All right, this is really long, I suck at making decent transitions/conclusions (blame it in the cold I caught–probably from my students, ugh), and I need to go clean up my apartment before it gets too late. Apologies for the mammoth post.


For every up, there’s always a down somewhere. And the higher and more elating the up is, the more devastating the down ends up being.

The up: getting an e-mail from David Kirschner, the creator of Pirates of Dark Water, thanking me personally for the effort I put into my fan site for the show, and even going so far as to offer to take me out to lunch if I ever find myself in Los Angeles. And yes, I did verify (to the best of my ability–meaning, I recognized the e-mail address, and I ran a WHOIS search on an IP listed in the full header info) that it’s legitimate. It had me on freaking cloud nine ever since I saw the message on Wednesday night. I sent a response that night (and, naturally, made sure to ask the Big Questions: how was it supposed to end? There are rumors that you want to bring it back–are they true? There are many more, but I’ll start with those), and am hoping that he’ll respond!

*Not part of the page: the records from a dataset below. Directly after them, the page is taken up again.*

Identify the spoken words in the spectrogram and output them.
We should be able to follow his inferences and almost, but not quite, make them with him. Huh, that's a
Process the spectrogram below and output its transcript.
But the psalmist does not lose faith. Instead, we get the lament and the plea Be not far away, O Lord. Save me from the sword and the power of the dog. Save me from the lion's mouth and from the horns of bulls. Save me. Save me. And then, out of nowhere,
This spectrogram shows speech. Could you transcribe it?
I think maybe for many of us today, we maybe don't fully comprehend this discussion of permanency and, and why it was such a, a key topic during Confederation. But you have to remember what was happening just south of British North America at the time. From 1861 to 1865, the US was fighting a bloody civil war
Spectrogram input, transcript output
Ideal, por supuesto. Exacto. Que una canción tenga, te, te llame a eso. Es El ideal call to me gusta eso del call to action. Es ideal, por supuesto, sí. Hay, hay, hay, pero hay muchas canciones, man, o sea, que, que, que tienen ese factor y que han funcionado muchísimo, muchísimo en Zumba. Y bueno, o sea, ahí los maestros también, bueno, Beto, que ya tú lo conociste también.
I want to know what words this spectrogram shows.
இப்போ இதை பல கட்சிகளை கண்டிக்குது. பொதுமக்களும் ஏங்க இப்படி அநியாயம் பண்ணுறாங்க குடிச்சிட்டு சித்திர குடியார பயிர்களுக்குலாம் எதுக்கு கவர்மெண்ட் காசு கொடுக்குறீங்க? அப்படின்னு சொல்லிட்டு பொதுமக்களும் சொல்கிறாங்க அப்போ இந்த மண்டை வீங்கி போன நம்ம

The down: hearing this afternoon that Adam Stevens, a good friend from Georgia Tech (Computer Science ’04–he entered in 1999 with me, and we had CS and Japanese classes together for a couple of years, before I gave up on CS and he gave up on Japanese), was found dead in his apartment yesterday morning.

It has me really, really shaken up, and actually having to talk about it–explaining to my BOE why I was 45 minutes late coming back to work from my lunch break and why I missed my bus, explaining to today’s school why I didn’t get to write up a congratulatory graduation statement to the 6th-graders (which I was going to do during the 2 hours I would have had to wait for my class, had I taken the bus), and so on–has been very hard to do. Silently, with nobody else around or talking to me, I can keep it together fairly well, and being in the classroom distracted me from dwelling on it as well.

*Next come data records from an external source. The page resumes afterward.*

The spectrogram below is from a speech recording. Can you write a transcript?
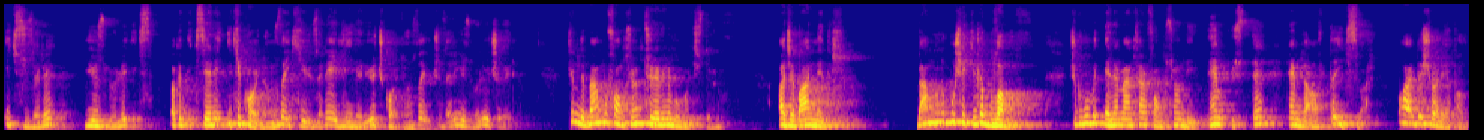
x üzeri 100 bölü x. Bakın x yerine 2 koyduğunuzda 2 üzeri 50'yi veriyor. 3 koyduğunuzda 3 üzeri 100 bölü 3'ü veriyor. Şimdi ben bu fonksiyonun türevini bulmak istiyorum. Acaba nedir? Ben bunu bu şekilde bulamam. Çünkü bu bir elementer fonksiyon değil. Hem üstte hem de altta x var. O halde şöyle yapalım.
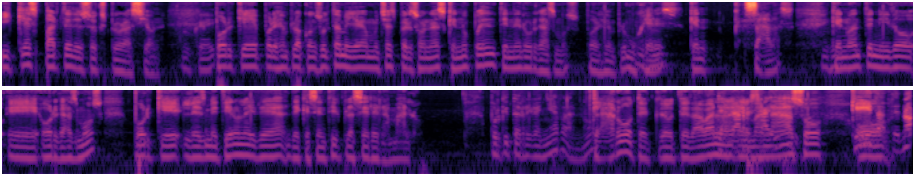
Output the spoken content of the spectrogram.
y qué es parte de su exploración. Porque, por ejemplo, a consulta me llegan muchas personas que no pueden tener orgasmos, por ejemplo, mujeres que casadas, que no han tenido eh, orgasmos porque les metieron la idea de que sentir placer era malo. Porque te regañaban, ¿no? Claro, te, te daban Te la- el ahí, manazo. o- Quédate, no.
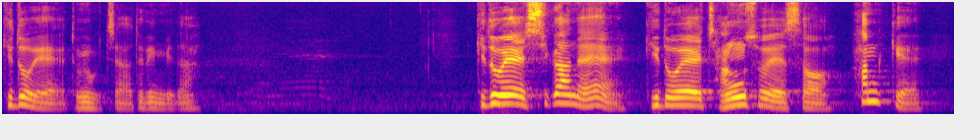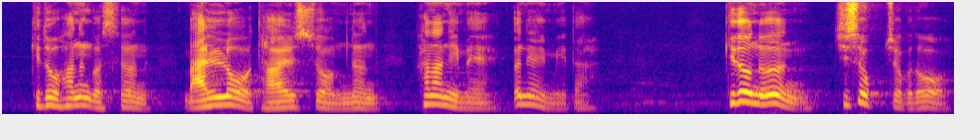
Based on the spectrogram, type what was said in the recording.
기도의 동역자들입니다. 기도의 시간에 기도의 장소에서 함께 기도하는 것은 말로 다할 수 없는 하나님의 은혜입니다. 기도는 지속적으로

I’ve never handled death well (it’s the one thing I’m truly afraid of–it’s completely irrational and childish, but I can’t handle thinking about my own mortality). The cause of his death is unknown, or was when I last heard. He was a really wonderful guy, always positive in the face of adversity, passionate about things that were important to him, charming in his friendly geekiness, and one of the greatest guys I’ve had the fortune of knowing. You know the saying, “You don’t know what you have until it’s gone?” That was never the case with him–I always felt really fortunate to have him as a friend, and was grateful for it.

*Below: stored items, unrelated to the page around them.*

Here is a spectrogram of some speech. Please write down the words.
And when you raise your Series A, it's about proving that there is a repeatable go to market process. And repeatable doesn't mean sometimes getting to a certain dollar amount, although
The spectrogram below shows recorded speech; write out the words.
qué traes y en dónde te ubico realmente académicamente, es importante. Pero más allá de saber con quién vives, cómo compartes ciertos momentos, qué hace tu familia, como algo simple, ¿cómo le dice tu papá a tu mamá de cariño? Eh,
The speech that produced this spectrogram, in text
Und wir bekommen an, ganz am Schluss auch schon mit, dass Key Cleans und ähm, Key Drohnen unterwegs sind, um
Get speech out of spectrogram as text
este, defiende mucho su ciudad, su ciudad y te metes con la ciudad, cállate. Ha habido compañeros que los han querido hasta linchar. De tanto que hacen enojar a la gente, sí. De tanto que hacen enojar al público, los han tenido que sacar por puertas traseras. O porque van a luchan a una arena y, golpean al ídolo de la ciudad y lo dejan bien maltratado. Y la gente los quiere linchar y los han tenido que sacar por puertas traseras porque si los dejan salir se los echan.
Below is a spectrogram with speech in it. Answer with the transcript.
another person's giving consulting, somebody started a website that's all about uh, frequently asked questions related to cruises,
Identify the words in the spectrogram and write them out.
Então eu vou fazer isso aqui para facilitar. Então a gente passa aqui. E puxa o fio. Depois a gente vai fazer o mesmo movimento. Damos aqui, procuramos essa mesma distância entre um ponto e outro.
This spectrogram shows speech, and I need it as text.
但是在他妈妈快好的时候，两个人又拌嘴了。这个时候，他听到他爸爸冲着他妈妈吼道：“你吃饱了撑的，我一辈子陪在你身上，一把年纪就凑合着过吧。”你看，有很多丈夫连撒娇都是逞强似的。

While we didn’t really keep in touch with each other as well as we could have after he graduated (a year before me–he was really busy from the moment he stepped off Tech’s campus, first with finding a job and then with the job itself, granted, but we did manage to catch a viewing of Star Wars Episode 3 in the weeks before I left for Japan), I really valued our friendship and loved hanging out with him. When we parted ways after the movie, we gave each other a big hug and I told him to come visit me in Japan anytime…and that’s not possible anymore, nor is any visit of any kind. I’m never going to see him again. As silly as it sounds, I wish I were back in Atlanta, even though that wouldn’t make any difference–most of the mutual friends I had with Adam don’t live in Atlanta anymore.

Today has been difficult. This weekend will be really rough. I hope that the musical will distract me from dwelling on this, and not that this will impact my onstage persona; I was able to handle class today, just several hours after receiving the news, so I suppose I ought to be all right tomorrow, after a full night’s sleep. Lindsay and Hannah have been absolutely wonderful–Hannah couldn’t stay for long, due to having to catch a train, but I’ll be seeing her this weekend when our musical performances start, since she’s our sound engineer. I spent several hours with Lindsay–she invited me to hang out and see a movie tonight, but it feels like it’s midnight and it’s only 8 PM, and I have to recharge for the insanity this weekend will bring.

I just can’t believe this has happened…